To these I would add his decision to not prosecute, against the advice of top Justice officials, the New Black Party thugs who were intimidating voters at a Philadelphia polling place in the 2008 election. I might also add his impolitic accusation that we are a nation of cowards about race, a claim that won him few admirers among the general public.

Eric Holder is a liability to the administration and patience with his missteps and pratfalls will, I think, soon run out. The last thing the Democrats need going into November is yet another Holderism sucking up media oxygen and forcing Democrat candidates to defend the indefensible. It certainly has been difficult for the White House to project an air of competence with Eric Holder running the Justice Department.


Ooh, Boy

As if the proponents of AGW (anthropogenic global warming) hadn't suffered enough damage to their credibility of late, now comes word of even more bad news. You might have heard that predictions of glacial retreat in the Himalayan mountains were based on rather tenuous evidence, and had to be retracted. Now we read a new revelation in the Telegraph U.K.

Here's the lede:

The United Nations' expert panel on climate change based claims about ice disappearing from the world's mountain tops on a student's dissertation and an article in a mountaineering magazine.

The revelation will cause fresh embarrassment for the Intergovernmental Panel on Climate Change (IPCC), which had to issue a humiliating apology earlier this month over inaccurate statements about global warming.

The IPCC's remit is to provide an authoritative assessment of scientific evidence on climate change.

In its most recent report, it stated that observed reductions in mountain ice in the Andes, Alps and Africa was being caused by global warming, citing two papers as the source of the information.

However, it can be revealed that one of the sources quoted was a feature article published in a popular magazine for climbers which was based on anecdotal evidence from mountaineers about the changes they were witnessing on the mountainsides around them.

The other was a dissertation written by a geography student, studying for the equivalent of a master's degree, at the University of Berne in Switzerland that quoted interviews with mountain guides in the Alps.

Perhaps it's time for the world's climatologists to restore some respectability to their science and explain exactly what the empirical, rather than the anecdotal, data is for man-caused global warming, and exactly how that data has been attained, and precisely how they have arrived at their conclusions.

It would also be inexcusably irresponsible of us to pass any legislation, like cap and trade, that would jeopardize our economic well-being until we know exactly what's going on in the earth's atmosphere. That the glaciers are retreating seems pretty clear - I've seen it myself in Alaska. What's not at all clear is what's causing that retreat.

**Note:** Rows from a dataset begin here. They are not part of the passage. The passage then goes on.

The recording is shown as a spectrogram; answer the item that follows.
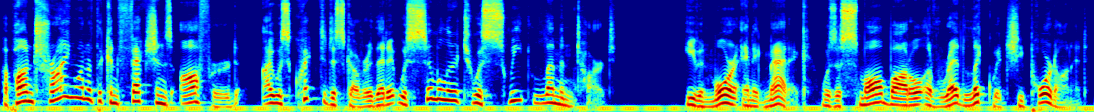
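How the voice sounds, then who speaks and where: A man playing an observant, analytical space explorer, narrating formal mission logs in a measured, precise way for an audio drama. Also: a little high, sing-song, darkish tone, husky. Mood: intrigued, measured. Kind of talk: scripted first-person audio drama narration.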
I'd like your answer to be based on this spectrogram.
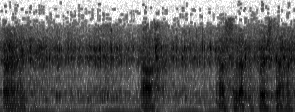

I know Al Gore has said that the science is settled and the debate is over, but a student's Master's thesis and a mountaineering article are not the sort of thing most people think of when they think of settled science.